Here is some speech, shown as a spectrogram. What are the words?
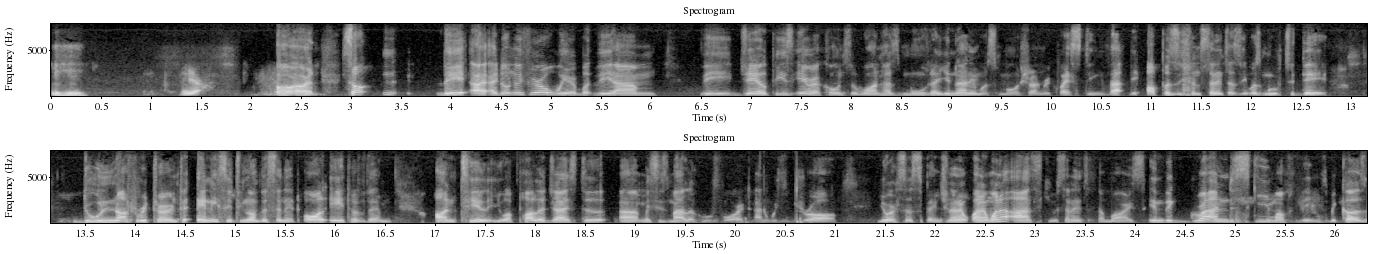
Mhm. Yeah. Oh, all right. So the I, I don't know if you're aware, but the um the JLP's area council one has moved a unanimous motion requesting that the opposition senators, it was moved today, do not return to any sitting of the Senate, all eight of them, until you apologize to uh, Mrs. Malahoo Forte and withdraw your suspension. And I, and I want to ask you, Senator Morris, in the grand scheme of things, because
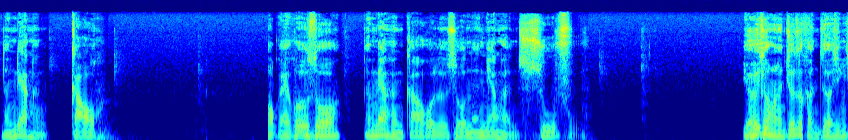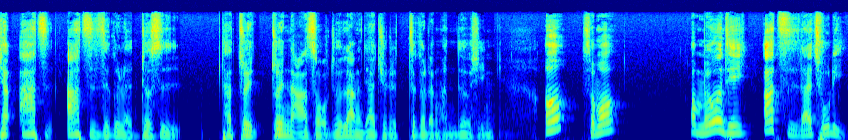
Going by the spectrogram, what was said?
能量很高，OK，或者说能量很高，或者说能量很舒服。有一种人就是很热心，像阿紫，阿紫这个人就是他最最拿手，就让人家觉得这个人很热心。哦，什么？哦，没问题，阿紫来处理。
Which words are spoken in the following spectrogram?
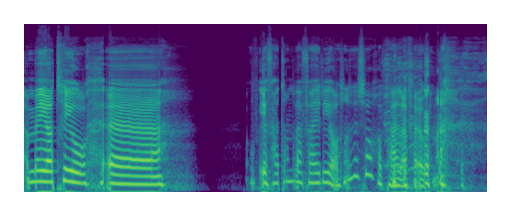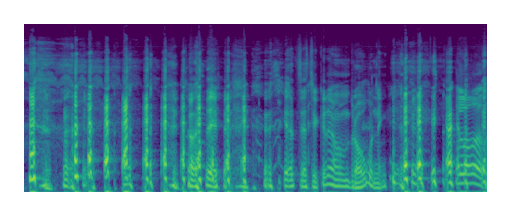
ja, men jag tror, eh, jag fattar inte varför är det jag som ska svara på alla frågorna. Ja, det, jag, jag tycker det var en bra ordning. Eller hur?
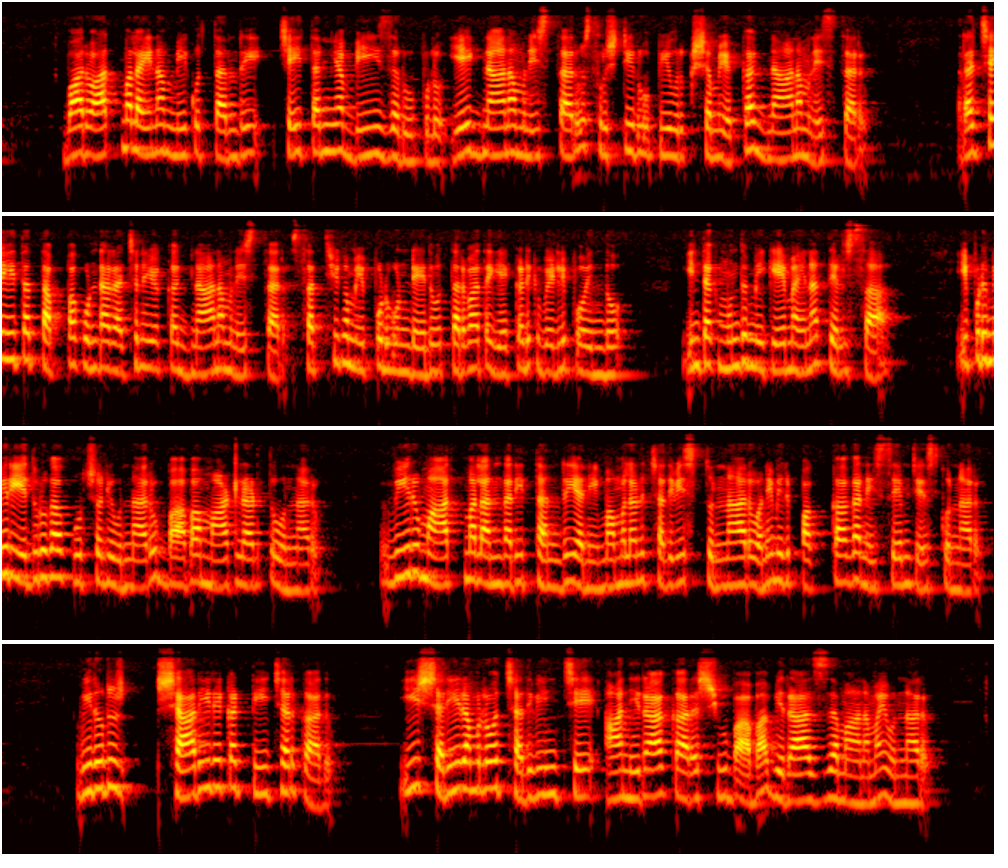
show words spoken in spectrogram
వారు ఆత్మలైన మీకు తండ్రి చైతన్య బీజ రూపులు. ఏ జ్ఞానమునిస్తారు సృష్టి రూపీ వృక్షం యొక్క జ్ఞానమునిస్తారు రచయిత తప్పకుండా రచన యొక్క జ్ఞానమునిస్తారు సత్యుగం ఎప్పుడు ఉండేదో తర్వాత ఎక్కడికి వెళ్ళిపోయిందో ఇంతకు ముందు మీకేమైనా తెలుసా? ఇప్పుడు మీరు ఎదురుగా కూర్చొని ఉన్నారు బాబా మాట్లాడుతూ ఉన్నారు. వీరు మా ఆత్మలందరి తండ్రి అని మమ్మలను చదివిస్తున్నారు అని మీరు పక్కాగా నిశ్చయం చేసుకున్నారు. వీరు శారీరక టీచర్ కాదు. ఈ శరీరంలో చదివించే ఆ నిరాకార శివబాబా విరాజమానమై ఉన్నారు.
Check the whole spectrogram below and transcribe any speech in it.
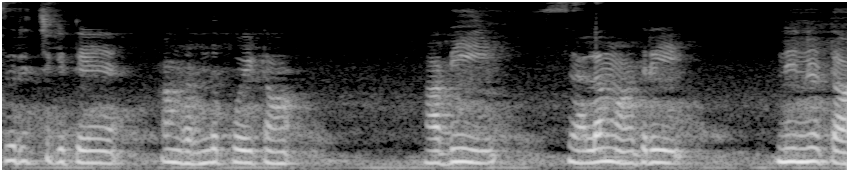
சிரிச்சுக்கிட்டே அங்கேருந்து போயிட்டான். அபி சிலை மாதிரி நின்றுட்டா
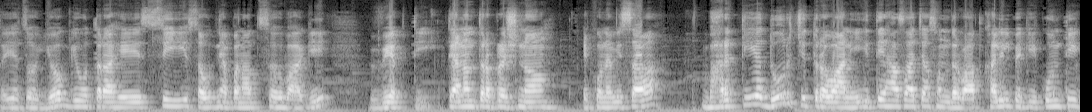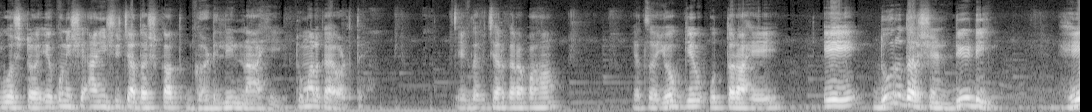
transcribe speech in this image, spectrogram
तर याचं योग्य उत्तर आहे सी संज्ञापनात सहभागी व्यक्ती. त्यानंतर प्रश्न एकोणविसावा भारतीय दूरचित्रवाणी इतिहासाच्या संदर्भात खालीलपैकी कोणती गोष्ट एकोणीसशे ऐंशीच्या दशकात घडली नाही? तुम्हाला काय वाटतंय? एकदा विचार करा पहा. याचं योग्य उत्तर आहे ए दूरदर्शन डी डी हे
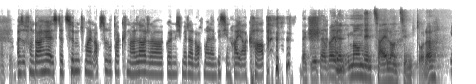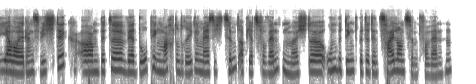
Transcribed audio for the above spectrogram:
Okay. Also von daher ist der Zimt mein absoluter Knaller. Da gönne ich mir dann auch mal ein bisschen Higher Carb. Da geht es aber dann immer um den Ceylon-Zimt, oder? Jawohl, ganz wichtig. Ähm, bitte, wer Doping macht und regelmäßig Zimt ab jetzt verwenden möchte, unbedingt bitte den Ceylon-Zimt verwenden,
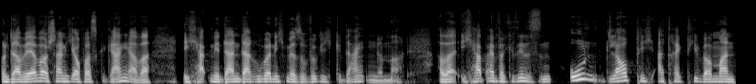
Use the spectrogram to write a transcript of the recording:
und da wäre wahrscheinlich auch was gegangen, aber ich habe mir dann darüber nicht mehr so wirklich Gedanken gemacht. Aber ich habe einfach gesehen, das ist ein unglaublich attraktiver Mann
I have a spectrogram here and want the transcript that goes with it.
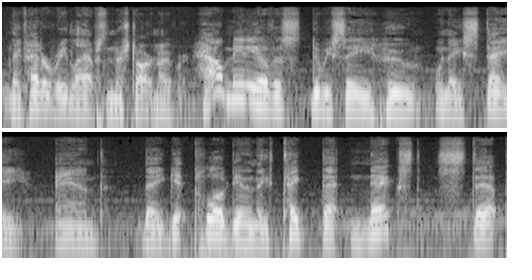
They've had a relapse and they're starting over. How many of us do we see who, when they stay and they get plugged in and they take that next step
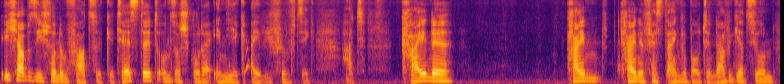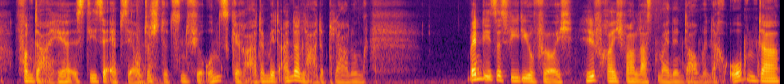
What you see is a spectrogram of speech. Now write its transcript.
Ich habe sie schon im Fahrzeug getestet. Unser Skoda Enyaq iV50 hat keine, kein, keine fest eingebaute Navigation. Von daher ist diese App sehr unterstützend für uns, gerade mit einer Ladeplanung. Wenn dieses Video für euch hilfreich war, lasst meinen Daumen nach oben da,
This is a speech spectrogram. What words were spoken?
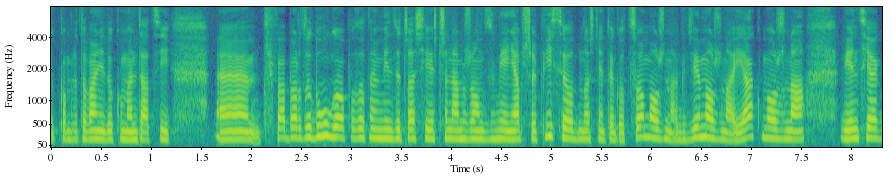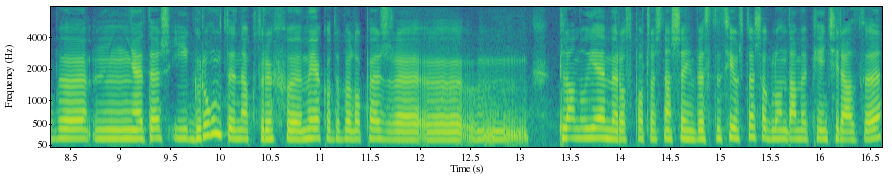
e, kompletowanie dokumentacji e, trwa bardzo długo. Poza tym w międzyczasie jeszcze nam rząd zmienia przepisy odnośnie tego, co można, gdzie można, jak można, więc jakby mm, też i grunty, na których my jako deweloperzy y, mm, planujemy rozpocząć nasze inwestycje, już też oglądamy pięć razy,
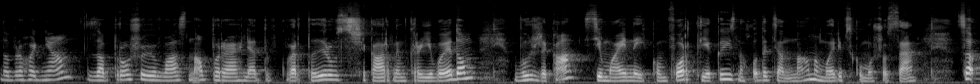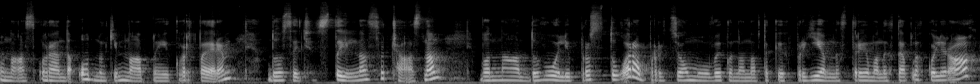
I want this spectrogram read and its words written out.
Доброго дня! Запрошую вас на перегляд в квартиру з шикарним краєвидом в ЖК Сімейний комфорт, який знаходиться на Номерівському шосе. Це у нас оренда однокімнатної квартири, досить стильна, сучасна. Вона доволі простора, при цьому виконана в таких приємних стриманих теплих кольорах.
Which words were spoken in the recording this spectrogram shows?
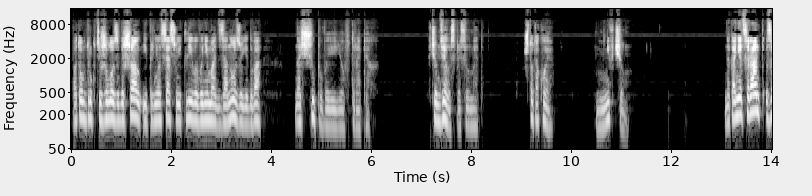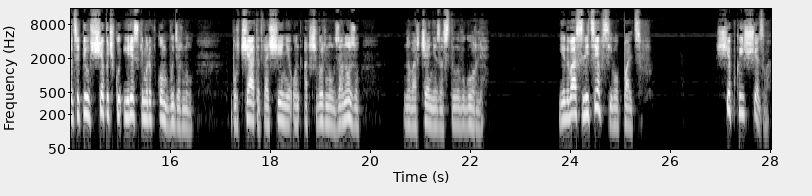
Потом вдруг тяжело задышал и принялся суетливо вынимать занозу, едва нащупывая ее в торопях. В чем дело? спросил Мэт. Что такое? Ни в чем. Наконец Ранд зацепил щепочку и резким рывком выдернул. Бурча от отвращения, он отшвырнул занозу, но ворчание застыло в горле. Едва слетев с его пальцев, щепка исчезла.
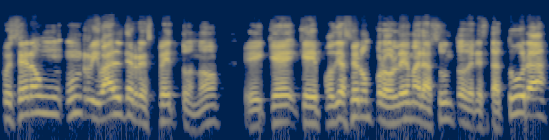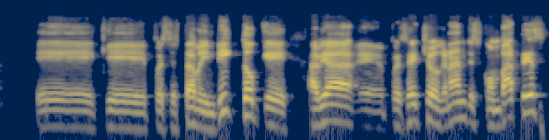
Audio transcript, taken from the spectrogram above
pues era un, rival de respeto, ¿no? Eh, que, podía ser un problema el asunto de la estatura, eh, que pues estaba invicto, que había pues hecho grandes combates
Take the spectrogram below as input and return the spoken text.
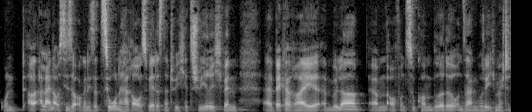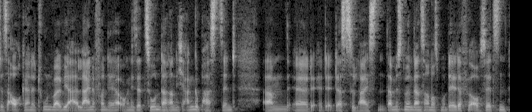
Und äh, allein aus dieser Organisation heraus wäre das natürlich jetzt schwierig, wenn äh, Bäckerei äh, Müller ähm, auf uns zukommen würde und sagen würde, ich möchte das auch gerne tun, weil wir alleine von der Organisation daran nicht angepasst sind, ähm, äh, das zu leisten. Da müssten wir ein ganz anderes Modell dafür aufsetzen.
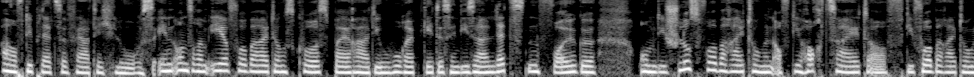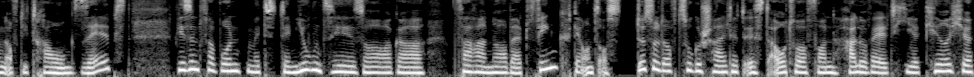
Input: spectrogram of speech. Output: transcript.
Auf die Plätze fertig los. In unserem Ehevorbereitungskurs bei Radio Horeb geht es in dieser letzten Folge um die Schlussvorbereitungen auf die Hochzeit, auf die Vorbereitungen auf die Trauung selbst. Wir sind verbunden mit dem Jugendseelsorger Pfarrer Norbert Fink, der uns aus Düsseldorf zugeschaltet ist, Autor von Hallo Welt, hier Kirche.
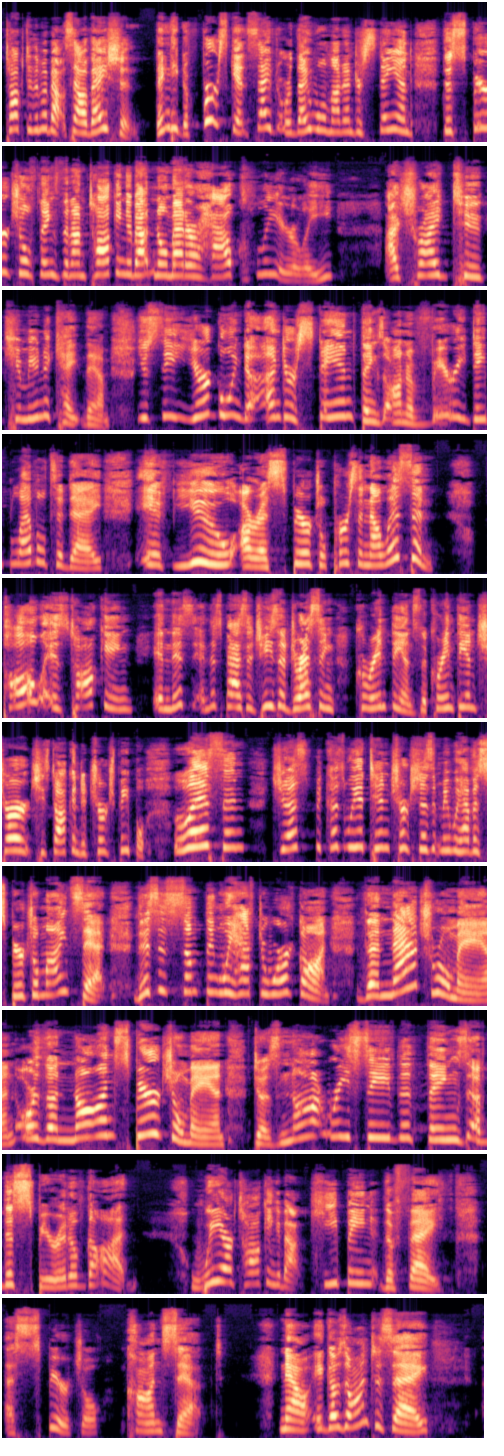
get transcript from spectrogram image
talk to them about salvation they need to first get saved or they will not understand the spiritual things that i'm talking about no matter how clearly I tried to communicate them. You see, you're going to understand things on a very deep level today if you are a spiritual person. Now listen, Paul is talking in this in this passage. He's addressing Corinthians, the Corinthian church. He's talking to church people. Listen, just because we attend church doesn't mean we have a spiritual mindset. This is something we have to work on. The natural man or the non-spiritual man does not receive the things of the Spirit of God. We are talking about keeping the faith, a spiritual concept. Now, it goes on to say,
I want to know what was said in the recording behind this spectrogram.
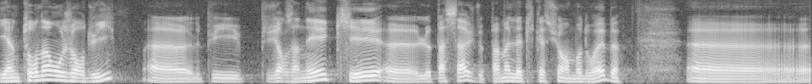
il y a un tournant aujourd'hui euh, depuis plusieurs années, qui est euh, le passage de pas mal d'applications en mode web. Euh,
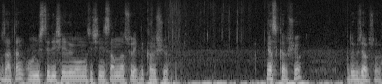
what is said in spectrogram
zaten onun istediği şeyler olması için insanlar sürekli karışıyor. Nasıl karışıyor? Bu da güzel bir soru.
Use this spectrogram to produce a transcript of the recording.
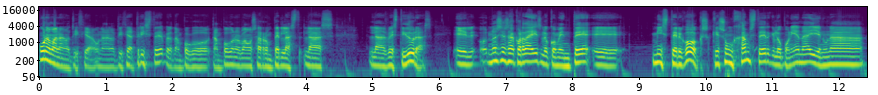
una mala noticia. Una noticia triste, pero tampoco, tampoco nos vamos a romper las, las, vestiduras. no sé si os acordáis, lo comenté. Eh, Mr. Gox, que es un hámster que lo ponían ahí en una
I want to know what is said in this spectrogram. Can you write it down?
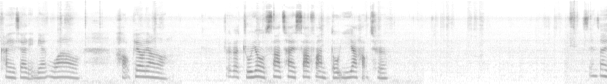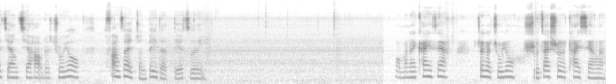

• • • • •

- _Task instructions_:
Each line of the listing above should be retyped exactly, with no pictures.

- _Solution_:
Here is some speech, shown as a spectrogram. What are the words?
Mhm. Yeah. Oh, all right. So the I, I don't know if you're aware, but the um the JLP's area council one has moved a unanimous motion requesting that the opposition senators, it was moved today, do not return to any sitting of the Senate, all eight of them, until you apologize to uh, Mrs. Malahoo Forte and withdraw your suspension. And I, and I want to ask you, Senator Morris, in the grand scheme of things, because
Going by the spectrogram, what was said?
能量很高，OK，或者说能量很高，或者说能量很舒服。有一种人就是很热心，像阿紫，阿紫这个人就是他最最拿手，就让人家觉得这个人很热心。哦，什么？哦，没问题，阿紫来处理。
Which words are spoken in the following spectrogram?
ja, men jag tror, eh, jag fattar inte varför är det jag som ska svara på alla frågorna. Ja, det, jag, jag tycker det var en bra ordning. Eller hur?
show words spoken in spectrogram
వారు ఆత్మలైన మీకు తండ్రి చైతన్య బీజ రూపులు. ఏ జ్ఞానమునిస్తారు సృష్టి రూపీ వృక్షం యొక్క జ్ఞానమునిస్తారు రచయిత తప్పకుండా రచన యొక్క జ్ఞానమునిస్తారు సత్యుగం ఎప్పుడు ఉండేదో తర్వాత ఎక్కడికి వెళ్ళిపోయిందో ఇంతకు ముందు మీకేమైనా తెలుసా? ఇప్పుడు మీరు ఎదురుగా కూర్చొని ఉన్నారు బాబా మాట్లాడుతూ ఉన్నారు. వీరు మా ఆత్మలందరి తండ్రి అని మమ్మలను చదివిస్తున్నారు అని మీరు పక్కాగా నిశ్చయం చేసుకున్నారు. వీరు శారీరక టీచర్ కాదు. ఈ శరీరంలో చదివించే ఆ నిరాకార శివబాబా విరాజమానమై ఉన్నారు.
Check the whole spectrogram below and transcribe any speech in it.
சிரிச்சுக்கிட்டே அங்கேருந்து போயிட்டான். அபி சிலை மாதிரி நின்றுட்டா
transcribe speech in this image, spectrogram
तर याचं योग्य उत्तर आहे सी संज्ञापनात सहभागी व्यक्ती. त्यानंतर प्रश्न एकोणविसावा भारतीय दूरचित्रवाणी इतिहासाच्या संदर्भात खालीलपैकी कोणती गोष्ट एकोणीसशे ऐंशीच्या दशकात घडली नाही? तुम्हाला काय वाटतंय? एकदा विचार करा पहा. याचं योग्य उत्तर आहे ए दूरदर्शन डी डी हे
Transcribed audio for the above spectrogram:
Okay. Also von daher ist der Zimt mein absoluter Knaller. Da gönne ich mir dann auch mal ein bisschen Higher Carb. Da geht es aber dann immer um den Ceylon-Zimt, oder? Jawohl, ganz wichtig. Ähm, bitte, wer Doping macht und regelmäßig Zimt ab jetzt verwenden möchte, unbedingt bitte den Ceylon-Zimt verwenden,
Use the spectrogram to write a transcript of the recording:
und da wäre wahrscheinlich auch was gegangen, aber ich habe mir dann darüber nicht mehr so wirklich Gedanken gemacht. Aber ich habe einfach gesehen, das ist ein unglaublich attraktiver Mann
I have a spectrogram here and want the transcript that goes with it.
They've had a relapse and they're starting over. How many of us do we see who, when they stay and they get plugged in and they take that next step
What you see is a spectrogram of speech. Now write its transcript.
Ich habe sie schon im Fahrzeug getestet. Unser Skoda Enyaq iV50 hat keine, kein, keine fest eingebaute Navigation. Von daher ist diese App sehr unterstützend für uns, gerade mit einer Ladeplanung. Wenn dieses Video für euch hilfreich war, lasst meinen Daumen nach oben da,
This is a speech spectrogram. What words were spoken?
e, kompletowanie dokumentacji e, trwa bardzo długo. Poza tym w międzyczasie jeszcze nam rząd zmienia przepisy odnośnie tego, co można, gdzie można, jak można, więc jakby mm, też i grunty, na których my jako deweloperzy y, mm, planujemy rozpocząć nasze inwestycje, już też oglądamy pięć razy,
I want this spectrogram read and its words written out.
Доброго дня! Запрошую вас на перегляд в квартиру з шикарним краєвидом в ЖК Сімейний комфорт, який знаходиться на Номерівському шосе. Це у нас оренда однокімнатної квартири, досить стильна, сучасна. Вона доволі простора, при цьому виконана в таких приємних стриманих теплих кольорах.
Which words were spoken in the recording this spectrogram shows?
Потом вдруг тяжело задышал и принялся суетливо вынимать занозу, едва нащупывая ее в торопях. В чем дело? спросил Мэт. Что такое? Ни в чем. Наконец Ранд зацепил щепочку и резким рывком выдернул. Бурча от отвращения, он отшвырнул занозу, но ворчание застыло в горле. Едва слетев с его пальцев, щепка исчезла.
Audio transcript, taken from the spectrogram above
pues era un, rival de respeto, ¿no? Eh, que, podía ser un problema el asunto de la estatura, eh, que pues estaba invicto, que había pues hecho grandes combates
Take the spectrogram below as input and return the spoken text.
Und äh, allein aus dieser Organisation heraus wäre das natürlich jetzt schwierig, wenn äh, Bäckerei äh, Müller ähm, auf uns zukommen würde und sagen würde, ich möchte das auch gerne tun, weil wir alleine von der Organisation daran nicht angepasst sind, ähm, äh, das zu leisten. Da müssten wir ein ganz anderes Modell dafür aufsetzen.
Input: spectrogram of speech. Output: transcript.
Auf die Plätze fertig los. In unserem Ehevorbereitungskurs bei Radio Horeb geht es in dieser letzten Folge um die Schlussvorbereitungen auf die Hochzeit, auf die Vorbereitungen auf die Trauung selbst. Wir sind verbunden mit dem Jugendseelsorger Pfarrer Norbert Fink, der uns aus Düsseldorf zugeschaltet ist, Autor von Hallo Welt, hier Kirche.
get transcript from spectrogram image
talk to them about salvation they need to first get saved or they will not understand the spiritual things that i'm talking about no matter how clearly I tried to communicate them. You see, you're going to understand things on a very deep level today if you are a spiritual person. Now listen, Paul is talking in this in this passage. He's addressing Corinthians, the Corinthian church. He's talking to church people. Listen, just because we attend church doesn't mean we have a spiritual mindset. This is something we have to work on. The natural man or the non-spiritual man does not receive the things of the Spirit of God. We are talking about keeping the faith, a spiritual concept. Now, it goes on to say,
I want to know what was said in the recording behind this spectrogram.
il y a un tournant aujourd'hui euh, depuis plusieurs années, qui est euh, le passage de pas mal d'applications en mode web. Euh,
what is said in spectrogram
zaten onun istediği şeyler olması için insanlar sürekli karışıyor. Nasıl karışıyor? Bu da güzel bir soru.
Use this spectrogram to produce a transcript of the recording.
una mala noticia. Una noticia triste, pero tampoco, tampoco nos vamos a romper las, las, vestiduras. no sé si os acordáis, lo comenté. Eh, Mr. Gox, que es un hámster que lo ponían ahí en una
I want to know what is said in this spectrogram. Can you write it down?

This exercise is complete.